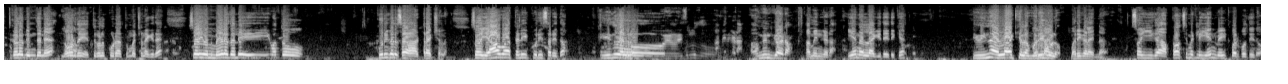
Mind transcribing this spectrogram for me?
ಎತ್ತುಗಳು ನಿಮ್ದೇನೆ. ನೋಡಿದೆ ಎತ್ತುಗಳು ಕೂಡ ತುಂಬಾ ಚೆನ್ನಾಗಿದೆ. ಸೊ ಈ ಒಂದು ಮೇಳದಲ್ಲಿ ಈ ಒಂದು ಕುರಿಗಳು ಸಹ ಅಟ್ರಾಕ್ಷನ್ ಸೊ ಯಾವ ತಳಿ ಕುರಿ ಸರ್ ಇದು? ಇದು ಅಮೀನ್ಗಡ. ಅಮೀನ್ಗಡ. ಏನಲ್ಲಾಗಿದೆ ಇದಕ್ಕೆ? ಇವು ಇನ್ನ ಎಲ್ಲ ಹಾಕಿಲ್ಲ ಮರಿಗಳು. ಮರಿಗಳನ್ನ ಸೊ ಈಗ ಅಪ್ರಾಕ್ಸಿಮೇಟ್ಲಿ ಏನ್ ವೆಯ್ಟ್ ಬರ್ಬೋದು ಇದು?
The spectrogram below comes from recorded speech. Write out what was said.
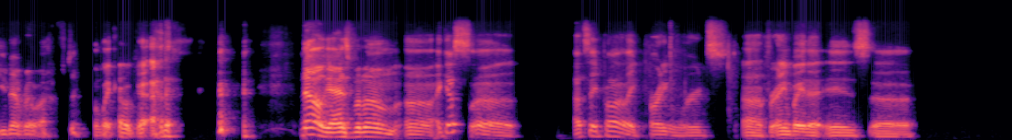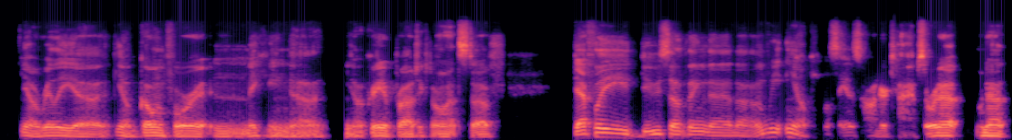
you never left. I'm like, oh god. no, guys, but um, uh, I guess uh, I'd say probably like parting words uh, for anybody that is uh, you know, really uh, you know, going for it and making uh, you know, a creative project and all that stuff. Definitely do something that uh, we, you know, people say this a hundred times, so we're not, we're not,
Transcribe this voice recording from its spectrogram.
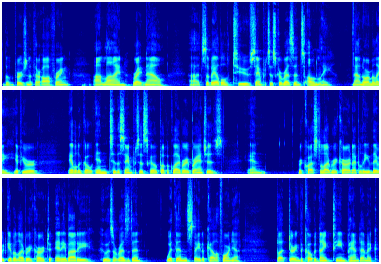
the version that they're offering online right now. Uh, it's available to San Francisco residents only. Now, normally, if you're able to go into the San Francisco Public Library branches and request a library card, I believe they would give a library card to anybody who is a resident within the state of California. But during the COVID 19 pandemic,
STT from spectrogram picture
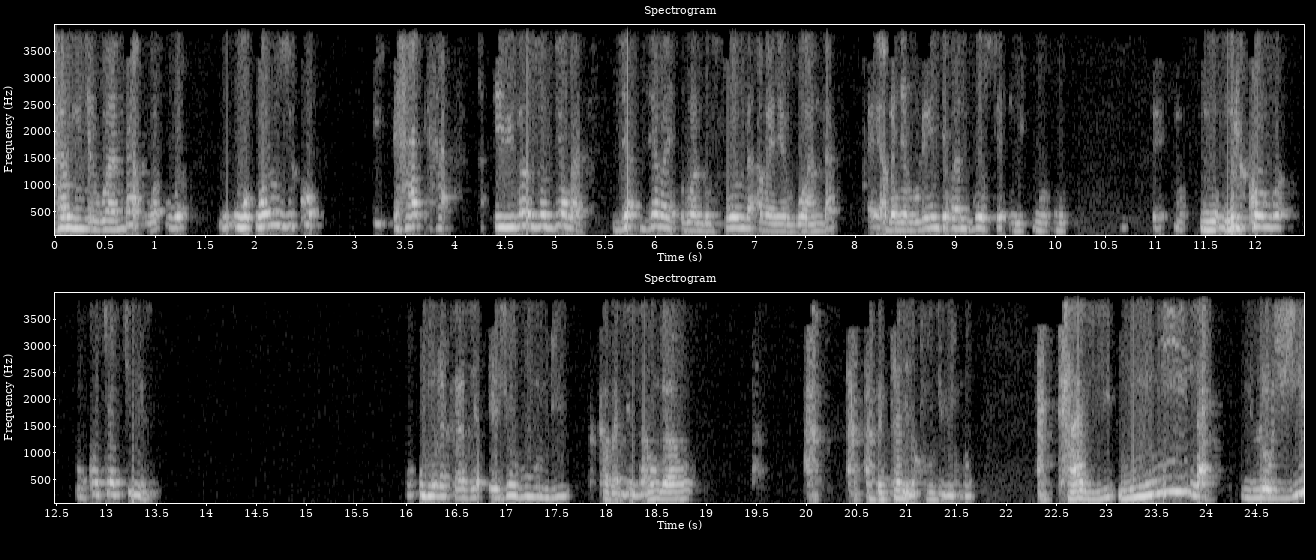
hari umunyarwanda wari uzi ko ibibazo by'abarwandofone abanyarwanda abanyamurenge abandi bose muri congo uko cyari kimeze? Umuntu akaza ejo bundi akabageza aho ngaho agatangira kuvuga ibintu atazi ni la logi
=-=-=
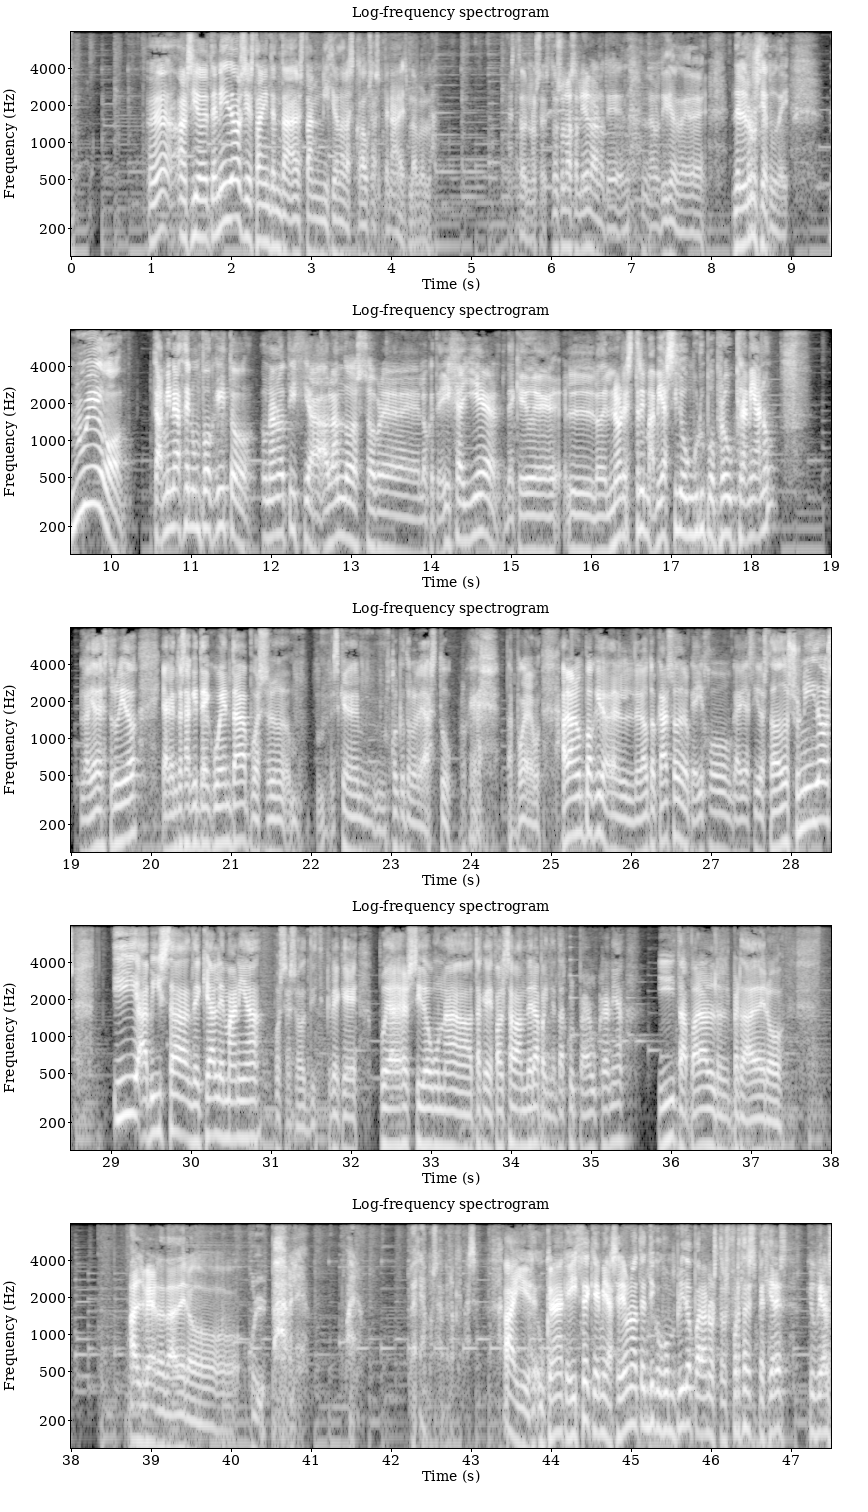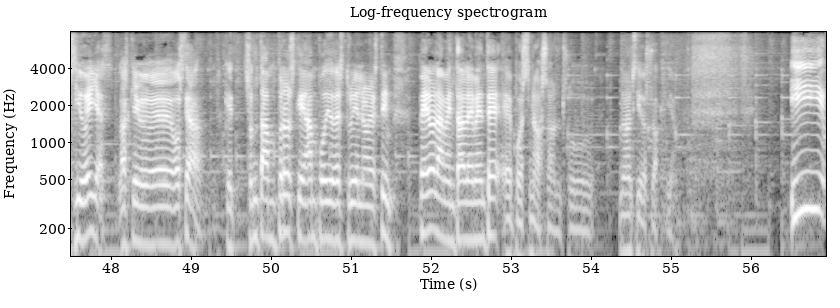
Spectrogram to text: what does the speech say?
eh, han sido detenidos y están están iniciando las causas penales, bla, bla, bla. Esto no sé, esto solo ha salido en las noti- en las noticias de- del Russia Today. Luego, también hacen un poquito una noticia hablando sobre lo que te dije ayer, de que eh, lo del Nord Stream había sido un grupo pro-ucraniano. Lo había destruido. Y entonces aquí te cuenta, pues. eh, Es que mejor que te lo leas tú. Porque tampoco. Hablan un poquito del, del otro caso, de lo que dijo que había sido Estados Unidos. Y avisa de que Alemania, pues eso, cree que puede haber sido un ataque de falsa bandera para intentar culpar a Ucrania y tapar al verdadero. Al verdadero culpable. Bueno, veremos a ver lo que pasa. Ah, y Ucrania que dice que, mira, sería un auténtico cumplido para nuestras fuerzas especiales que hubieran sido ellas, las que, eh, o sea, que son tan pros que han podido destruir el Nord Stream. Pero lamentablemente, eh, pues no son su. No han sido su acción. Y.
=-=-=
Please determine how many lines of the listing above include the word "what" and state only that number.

2